This case review also demonstrated the importance of utilizing the KVNX WSR-88D radar when storms are threatening the Wichita Metropolitan area in order to avoid the "cone of silence" sampling issues with the KICT WSR-88D. This is due to the fact that the KICT WSR-88D radar is located at the southwestern edge of the Wichita City limits. Various 4 panel comparisons were made between the KVNX and KICT WSR-88D radars as the storm approached and moved through the Wichita City limits.
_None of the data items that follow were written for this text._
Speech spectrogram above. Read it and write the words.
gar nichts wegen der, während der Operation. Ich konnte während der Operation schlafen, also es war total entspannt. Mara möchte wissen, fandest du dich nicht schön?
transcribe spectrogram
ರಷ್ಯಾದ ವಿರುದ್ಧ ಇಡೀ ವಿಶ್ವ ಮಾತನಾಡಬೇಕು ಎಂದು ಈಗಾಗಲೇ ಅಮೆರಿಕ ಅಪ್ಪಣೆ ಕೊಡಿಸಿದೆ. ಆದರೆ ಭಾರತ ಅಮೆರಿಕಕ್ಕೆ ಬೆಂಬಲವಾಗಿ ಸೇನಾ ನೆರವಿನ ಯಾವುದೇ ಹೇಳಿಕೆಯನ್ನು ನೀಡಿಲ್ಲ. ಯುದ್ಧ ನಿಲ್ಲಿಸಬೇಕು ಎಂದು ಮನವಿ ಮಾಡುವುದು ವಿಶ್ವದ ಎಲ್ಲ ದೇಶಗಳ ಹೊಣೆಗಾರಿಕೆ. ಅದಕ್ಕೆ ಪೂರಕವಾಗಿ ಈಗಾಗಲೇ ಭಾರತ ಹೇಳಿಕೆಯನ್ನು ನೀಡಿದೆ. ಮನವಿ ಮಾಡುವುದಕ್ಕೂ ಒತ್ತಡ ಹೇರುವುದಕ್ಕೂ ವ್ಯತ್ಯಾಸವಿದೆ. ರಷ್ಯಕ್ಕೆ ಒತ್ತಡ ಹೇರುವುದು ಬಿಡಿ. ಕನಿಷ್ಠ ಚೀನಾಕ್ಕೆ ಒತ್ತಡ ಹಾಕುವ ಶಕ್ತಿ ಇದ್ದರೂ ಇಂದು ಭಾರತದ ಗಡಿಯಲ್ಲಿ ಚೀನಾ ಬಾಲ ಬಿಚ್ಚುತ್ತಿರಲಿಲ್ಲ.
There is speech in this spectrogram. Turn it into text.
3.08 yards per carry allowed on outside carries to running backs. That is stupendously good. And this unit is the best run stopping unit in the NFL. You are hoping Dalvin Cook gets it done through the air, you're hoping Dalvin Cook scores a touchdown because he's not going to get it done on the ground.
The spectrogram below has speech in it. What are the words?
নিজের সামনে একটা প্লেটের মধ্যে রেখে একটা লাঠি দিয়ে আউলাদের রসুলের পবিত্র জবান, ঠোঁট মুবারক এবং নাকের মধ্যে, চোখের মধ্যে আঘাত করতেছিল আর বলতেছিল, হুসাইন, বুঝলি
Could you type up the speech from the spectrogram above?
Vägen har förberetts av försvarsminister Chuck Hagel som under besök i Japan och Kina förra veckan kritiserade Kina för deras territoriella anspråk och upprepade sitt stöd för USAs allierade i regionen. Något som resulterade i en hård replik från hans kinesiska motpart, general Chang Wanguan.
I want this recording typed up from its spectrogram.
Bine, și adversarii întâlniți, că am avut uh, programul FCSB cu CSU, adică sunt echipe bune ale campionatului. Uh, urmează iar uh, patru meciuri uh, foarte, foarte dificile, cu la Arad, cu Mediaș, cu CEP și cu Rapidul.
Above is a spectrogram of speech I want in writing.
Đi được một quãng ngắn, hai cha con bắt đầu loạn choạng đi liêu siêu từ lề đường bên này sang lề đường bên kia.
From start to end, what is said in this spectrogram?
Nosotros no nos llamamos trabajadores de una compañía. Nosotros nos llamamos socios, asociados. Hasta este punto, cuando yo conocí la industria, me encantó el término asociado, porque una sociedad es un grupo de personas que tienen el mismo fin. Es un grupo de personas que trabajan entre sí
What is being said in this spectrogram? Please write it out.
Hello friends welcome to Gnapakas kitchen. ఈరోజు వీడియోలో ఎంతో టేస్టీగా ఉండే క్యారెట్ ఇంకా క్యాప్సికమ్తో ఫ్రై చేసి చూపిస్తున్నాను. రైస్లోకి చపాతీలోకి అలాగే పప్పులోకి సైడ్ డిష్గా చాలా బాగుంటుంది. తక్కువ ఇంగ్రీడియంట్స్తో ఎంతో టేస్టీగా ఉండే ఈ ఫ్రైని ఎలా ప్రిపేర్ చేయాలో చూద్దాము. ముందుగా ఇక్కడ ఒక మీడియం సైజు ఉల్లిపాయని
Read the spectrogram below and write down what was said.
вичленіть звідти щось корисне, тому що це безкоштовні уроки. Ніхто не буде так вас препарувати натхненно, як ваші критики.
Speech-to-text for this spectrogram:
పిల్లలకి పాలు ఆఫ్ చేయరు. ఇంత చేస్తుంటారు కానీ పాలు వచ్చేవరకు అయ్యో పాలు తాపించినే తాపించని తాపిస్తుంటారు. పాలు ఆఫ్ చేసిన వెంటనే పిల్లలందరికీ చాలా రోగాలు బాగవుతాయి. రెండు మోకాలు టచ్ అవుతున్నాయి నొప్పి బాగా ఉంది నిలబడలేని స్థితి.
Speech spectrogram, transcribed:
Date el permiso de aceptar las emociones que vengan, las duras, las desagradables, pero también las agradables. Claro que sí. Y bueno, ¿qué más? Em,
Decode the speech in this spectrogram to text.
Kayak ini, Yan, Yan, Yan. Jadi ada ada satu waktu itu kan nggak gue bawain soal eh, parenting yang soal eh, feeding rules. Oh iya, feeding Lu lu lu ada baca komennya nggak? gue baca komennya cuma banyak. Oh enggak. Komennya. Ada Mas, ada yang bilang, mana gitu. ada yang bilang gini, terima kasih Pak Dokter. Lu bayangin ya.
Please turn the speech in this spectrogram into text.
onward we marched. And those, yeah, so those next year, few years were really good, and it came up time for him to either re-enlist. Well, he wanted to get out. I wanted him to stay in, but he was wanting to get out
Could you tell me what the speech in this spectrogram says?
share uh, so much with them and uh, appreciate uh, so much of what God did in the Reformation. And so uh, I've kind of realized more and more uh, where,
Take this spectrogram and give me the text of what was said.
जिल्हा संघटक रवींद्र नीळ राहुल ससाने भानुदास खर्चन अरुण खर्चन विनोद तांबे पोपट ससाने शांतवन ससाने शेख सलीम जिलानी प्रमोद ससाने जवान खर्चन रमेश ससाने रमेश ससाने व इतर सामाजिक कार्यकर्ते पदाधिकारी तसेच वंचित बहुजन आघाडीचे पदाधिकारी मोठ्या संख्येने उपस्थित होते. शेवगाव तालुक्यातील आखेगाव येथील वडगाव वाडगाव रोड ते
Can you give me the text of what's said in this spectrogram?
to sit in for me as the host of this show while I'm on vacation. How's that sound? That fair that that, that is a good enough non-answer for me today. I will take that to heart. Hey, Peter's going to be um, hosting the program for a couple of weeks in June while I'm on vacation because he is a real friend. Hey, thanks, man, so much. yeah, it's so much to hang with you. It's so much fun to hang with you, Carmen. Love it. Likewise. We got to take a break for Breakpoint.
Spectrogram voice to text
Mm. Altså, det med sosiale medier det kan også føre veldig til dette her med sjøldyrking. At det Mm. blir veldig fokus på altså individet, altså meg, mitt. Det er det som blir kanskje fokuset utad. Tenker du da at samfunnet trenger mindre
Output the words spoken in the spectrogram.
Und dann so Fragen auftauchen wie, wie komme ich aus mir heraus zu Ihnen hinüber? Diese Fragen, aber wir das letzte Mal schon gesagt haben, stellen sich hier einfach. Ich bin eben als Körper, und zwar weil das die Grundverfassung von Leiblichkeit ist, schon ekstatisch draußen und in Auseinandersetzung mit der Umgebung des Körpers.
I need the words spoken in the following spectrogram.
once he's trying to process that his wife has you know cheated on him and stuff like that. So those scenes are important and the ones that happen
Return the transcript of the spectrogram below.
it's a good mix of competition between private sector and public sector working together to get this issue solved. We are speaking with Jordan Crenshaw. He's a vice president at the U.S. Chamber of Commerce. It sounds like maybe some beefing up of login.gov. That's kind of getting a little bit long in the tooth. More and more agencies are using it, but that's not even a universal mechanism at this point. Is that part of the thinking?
The KVNX WSR-88D clearly showed the persistent, supercellular nature of the storm as it approached and moved through Wichita, whereas the KICT WSR-88D had serious sampling issues long before the storm entered the west side of town. This review also indicates that it is crucial that National Weather Service in Wichita is able to maintain a dedicated line to the KVNX WSR-88D radar in order to have proper, effective sampling of thunderstorms in Sedgwick County, including the City of Wichita with a population of in excess of 350,000 people.

Finally, plans are to utilize the Gibson Ridge radar software operationally at the National Weather Service in Wichita beginning in Spring 2007. This software will offer advantageous vertical cross sections of reflectivity and velocity to assist radar operators with severe storm detection.

7. References

Radar Assistance Web Site - Hail Forecasting via the WFO ICT SOO Intranet Page.

SPC Mesoanalysis Page

SPC Observed Soundings Analysis page is the U.S. government's official web portal to all federal, state and local government web resources and services.